GOOD TALK by Mira Jacob

Books about race got a lot of attention this year, but one that deserves to be included as recommended reading on the topic actually came out in 2018: Mira Jacob’s Good Talk: A Memoir In Conversations. Good Talk, a graphic memoir about conversations Jacob had with her young son about his identity as the son of an Indian mother and Jewish father, packs a lot in. Set in the lead-up to the 2016 presidential election, Jacob talks about race from a lot of perspectives: being one of a handful of Indian students in her white Albuquerque high school; her Indian family’s prejudices; being brown in America post-9/11; dating in NYC; marrying into a Jewish family; Black Lives Matter; publishing her first novel; and much more.

Why I picked it up: Nicole and I discussed Good Talk on a recent Readerly podcast, and when I saw it in the window of my local library, I jumped at the chance to check it out.

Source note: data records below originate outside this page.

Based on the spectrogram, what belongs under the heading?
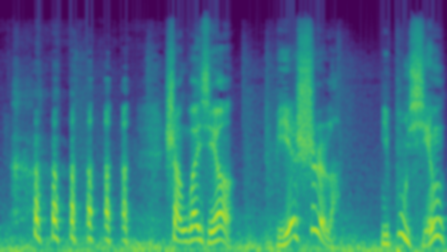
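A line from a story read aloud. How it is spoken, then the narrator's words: Loud laughter. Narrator (Chinese): 洛尘也是大笑出声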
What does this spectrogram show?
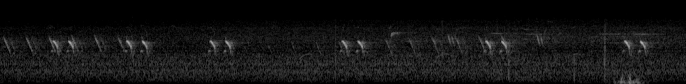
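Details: A striated pardalote in Victoria, Australia, in October 2011 gives crisp, high double notes, 'chip-chip', about every second over a soft hiss of background noise, with one dull thump near the end.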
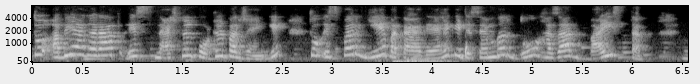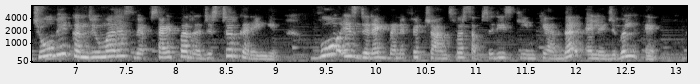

I love how honest this book was, how Jacob takes complicated questions about race and asks them in such a compelling and simple way. How can her in-laws, who love her and her son so deeply, be comfortable voting for Trump? Why is it OK for men to tell her they want to be with her because she’s exotic? Is her son in danger from police or white people because he’s brown? Is it fair to ask her to change the description of her book to make it more palatable to white people? Jacob doesn’t have the answers to these questions, but at least she’s raising them and having the conversation.

I like the format of graphic memoirs quite a bit – they are often extremely creative in how they are presented. I liked the style of this one a lot. The main characters stay the same – drawn cartoon-like – but the backgrounds, which are real photographs, change to give context for time and place. Having the characters’ images stay the same provides some nice consistency throughout the book.

Good Talk is a quick and thoughtful read, and definitely worth the time.

Good Talk was book #60 of 2020.